Htop Sort Cpu 1
Sorted according to CPU%

By default, the processes are sorted on the basis of CPU%. Using the arrow keys, we can select other parameters for sorting.

Note: Rather than switching to “sort by” screen, we can sort processes, by clicking on the header of each column. Clicking it again leads to the sorting of elements in reverse order.

F9 – Kill a process using the htop command

htop command allows us to monitor as well as kill any process. Selecting a process, and pressing the F9 key, leads to killing the process. Linux handles the killing of tasks automatically when the command or process exits. Unless you need to, there won’t be any need to manually kill tasks.

F10 – Quit htop command

Pressing the F10 key will quit the htop command screen. You can also just exit out by closing the terminal.

Some extra options

Other than the options present in the footer, htop presents more options that can be accessed using keyboard shortcuts:

  • User-based filtering – Pressing the key 'u' on the main screen, opens a sidebar using which we can filter processes on the basis of users.
  • Open process-related files – Pressing the key 'l', the program window switches to displaying the files related to the selected process.
  • Display kernel threads – To display the kernel threads using 'htop', we need to enter 'K'.
  • Display user threads – User threads can be displayed using 'H' key.
  • Refresh – For refreshing the information related to processes, we need to hold 'Ctrl + L' key.
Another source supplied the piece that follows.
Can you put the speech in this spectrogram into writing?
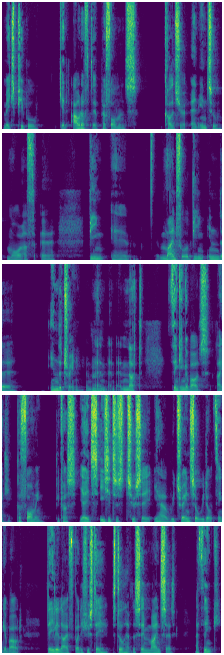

Note: The reader must be aware that, 'K' and 'k' are different for 'htop' command. Lowercase 'k' leads to the kill screen. Therefore if you need to access kernel threads, you must hold the 'SHIFT' key or use the 'CAPS LOCK' key.

Command Line options

The htop command supports multiple options that can be added to it, in the Linux terminal.

1. Delay

The htop console changes swiftly as the processes do not wait for the user. htop provides a feature in which the process details are updated after a certain delay. It can be done by using the following:

htop -d 10

The argument to be entered must in tenths of a second. (Above command issues a one second delay).

2. Filter with PID

Using the information of process ids, we can monitor only those processes having specific ids.

htop -p 1,2,3,3891
Htop Pid Filter
Filtering ‘htop’ using PID

3. COLUMN-based sort

Using the knowledge of COLUMN Names, we can sort it from the htop command line itself by:

htop -s PID
Htop Pid Sort
PID-based sort

To learn more about the columns and their uses, one can refer the manual pages, using 'man htop'.


Similar to the Windows Task Manager, the htop command is a very powerful Linux utility. It allows us to monitor, troubleshoot, and kill processes running in our Linux systems. We hope this article is above your expectations. Feel free to share your thoughts below.